I study the adoption of agriculture by people in ecotonal regions of Central Asia, a topic which challenges the long-held view of Central Asia as a pastoralist realm, showing that mobile populations in the Iron and Bronze Ages also engaged in agricultural activities and diversified their economy as an adaptive strategy.
I study both anthropogenic environmental change, notably ecosystem engineering and the conversion of forests to pastureland, as well as economic development, notably the adoption of agriculture across Eurasia. Over the past decade, I have directed archaeobotanical analyses in Kazakhstan, Turkmenistan, Tajikistan, Uzbekistan, and China, analyzed material from 15 archaeological sites, and published over 15 peer-reviewed articles in leading scientific journals. I am also collaborating with a wide range of fellow researchers from institutions around the world. In doing so, I am helping to fill in the last major gaps in the early archaeobotanical map of Asia, and showing how important the Silk Road was in the spread of specific crops and technologies.
Click the links below to find summaries of my research in the following capacities:
- Director of the Paleoethnobotany Laboratories at the Max Planck Institute for the Science of Human History
- Visiting Research Scholar at the Institute for the Study of the Ancient World
- Member of the SAIE Lab at Washington University in St. Louis
- Associated Researcher with the Paleoethnobotany Laboratory at Washington University in St. Louis

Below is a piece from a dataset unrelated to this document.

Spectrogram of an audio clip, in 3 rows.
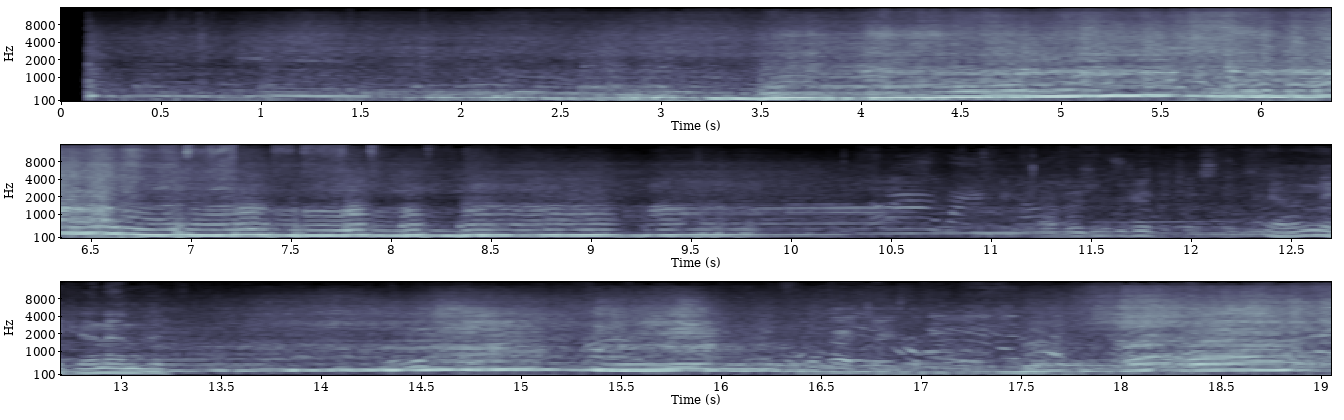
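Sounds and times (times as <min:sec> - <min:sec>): race car engine revving: 0:00.2 - 0:19.0.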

In a recent publication, in the Journal of Ethnobiology (available here), I point out, based on indicator species of seeds in ancient herd animal dung, that humans from the Bronze Age until today across Central Asia have focused their economic pursuits on small-scale microenvironments. I argue that the key to understanding human occupation in Central Asia is the mosaic nature of the steppe and not its perceived homogeneous expanse of grass. More recently, in a publication in the journal Human Ecology (available here), I took this argument a step further and pointed out that these ecotopes are constructed and maintained through human herding practices. Through a feedback process of herding, humans have changed the soil chemistry and selected for a distinct vegetation population, which is both nutrient-rich and tolerant to herd browsing. These constructed microenvironments become focal points on an otherwise sparsely populated landscape. However, known focal points for group gatherings, which are returned to year after year, drastically change the practical density of human habitation and facilitate social connection and ultimately exchange – leading to an imagined network of interaction connected by fixed nodal points. I have also applied this process of human ecosystem engineering to a regional scale and looked at the massive vegetation shifts that took place across Eurasia in the third through the first millennia B.C. In this sense, I am studying the early development of an agropastoral niche, the human niche that has dominated for most of the Holocene.
My main goal through all of these publications is to show that complexity is a facet that involves more than the core “civilizations” and that peripheral populations directly shaped social trajectories among the imperial cores.